OLL Parity Algorithm - **Rw U2 Rw' U2 Rw U2 Rw U2 Lw' U2 Rw U2 Rw' U2 x' U2 Rw2**

PLL Parity becomes noticeable at the PLL stage due to the permutation of the top four edges upon completion of the orientation of the last layer. There are 21 defined PLL cases – These are cases that can appear on a 3x3 cube, there are no more combinations of pieces. If you know all of the PLL algorithms then noticing PLL parity will be easy for you – if the permutation of the pieces does not match a PLL algorithm that you already know, then you know you have parity. A simpler way involves performing a PLL algorithm that you do know until you’re left with the obvious confirmation that you have parity – Two adjacent edges are swapped or two opposite edges are swapped, and the rest of the puzzle is solved. An example of PLL parity is shown in Figure 3.

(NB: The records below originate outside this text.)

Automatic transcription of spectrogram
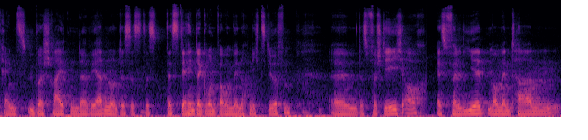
grenzüberschreitender werden und das ist, das, das ist der Hintergrund, warum wir noch nichts dürfen. Ähm, das verstehe ich auch. Es verliert momentan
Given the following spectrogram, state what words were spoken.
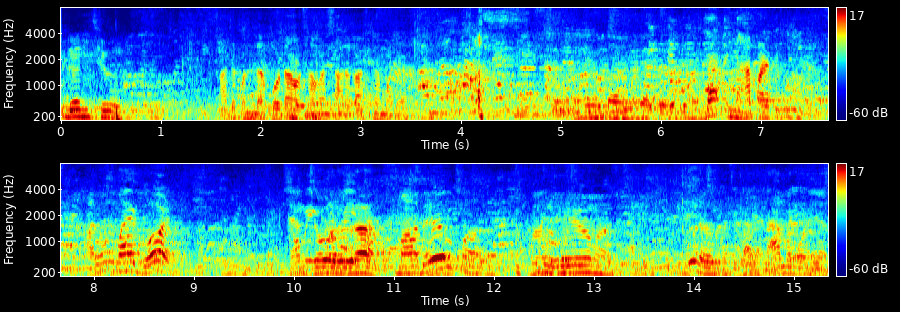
ડન છું. આ તો પંદર ફોટા અમે સાડા પાંચને મળ્યા ના ના પાડતી ઓ માય ગોડ એમ છો વડોદરા મહાદેવ મહાદેવ મહાદેવ. નામ મળ્યા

PLL Parity Algorithm: **r2 U2 r2 Uw2 r2 Uw2 U2**

Note: The r2 notation refers to the Inner-R layer ONLY (an R move would be the outer R layer, and a Rw would be both the outer and inner layers). This means that **R2 Rw2 = r2**

To replicate parity on a simpler puzzle, try solving a void cube – a 3x3 without centres. You will notice sometimes that you’re left with PLL parity at the end of some solves (two edges seem to have swapped places with no other affected pieces). This is because you have solved the cube around the incorrect centres (even though there’s aren’t technically any centres to begin with).

Read more about the 4x4 parity here...

*A complete 3x3 stage on a 4x4 cube without parity *

*A front and a back view of an OLL parity case *

*The front and back view of a PLL parity case *

**5x5** – The final step for odd layered cubes is an exact replica of the 3x3 stage. There are **no parities on odd layered cubes** due to their defined centres (in the same way a 3x3 doesn’t have parities), sothere is nothing different about the 3x3 stage on a 5x5 and a normal 3x3 Rubik’s Cube (other than of course the size). Pictures have been provided regardless of the similarity in case confusion arises regarding how 3 edge pieces form one “edge” equivalent on the large 3x3.

**The 3x3 Stage breakdown on a 5x5 cube **

*7x7x7 pillowed cube puzzle*